More likely to see IT budget growth
When it comes to technology budgets, digital leaders are spending more. Almost half of digital leaders’ CIOs have enjoyed a budget increase over the last year versus only a third of other companies. They are also more optimistic about the next 12 months, with significantly more digital leaders expecting their budgets to increase than their counterparts. At the same time, digital leaders are controlling or managing more of the technology spend outside the IT organisation, indicating that the business is more involved in making decisions and investing in digital capabilities.
More attractive for CIOs
CIOs and digital leaders are playing key roles driving innovation and technology enablement to transform their organisations into digital businesses and in return are finding more fulfilment and staying in their jobs longer than others. As digital leaders, twice as many respondents find their current role very fulfilling and more than four in ten plan on staying with their current employer for five or more years – versus less than a quarter for everyone else.
While digital leaders are more likely to have a CDO or someone acting in that capacity than non-leaders, they still remain a minority. So the opportunity is there for CIOs as non-leaders to take a more active role helping their organisations become one.
The bottom line is that the survey shows a clear divergence between organisations that are effective at digital transformation and those that are not. Digital leaders have more closely aligned IT and business strategies, are more focused on innovation and growth, and are investing more in digital technologies.
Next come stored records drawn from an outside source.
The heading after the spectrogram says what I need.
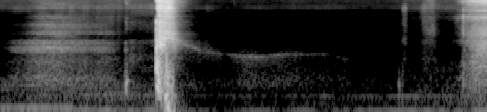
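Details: Male with a lingering illness, induced sneeze: a brief inhale, one loud, wet, explosive sneeze, then quiet and a sniff.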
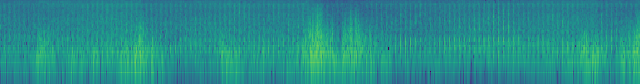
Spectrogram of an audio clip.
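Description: Helicopter hovering low and setting down, its rotor and engine running steadily, with a fast, even rotor pulse in the second half. Gusts of rotor wash buffet the microphone about a second and a half and three seconds in.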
In the coming months, we will take a still deeper dive into the data and identify in more detail what KPMG specialists believe constitutes a digital leader, the implications for CIOs and recommendations on leading practices. In the meantime, as a CIO are you doing your part to understand and communicate the opportunities, challenges and digital capabilities needed to help your organisation get there?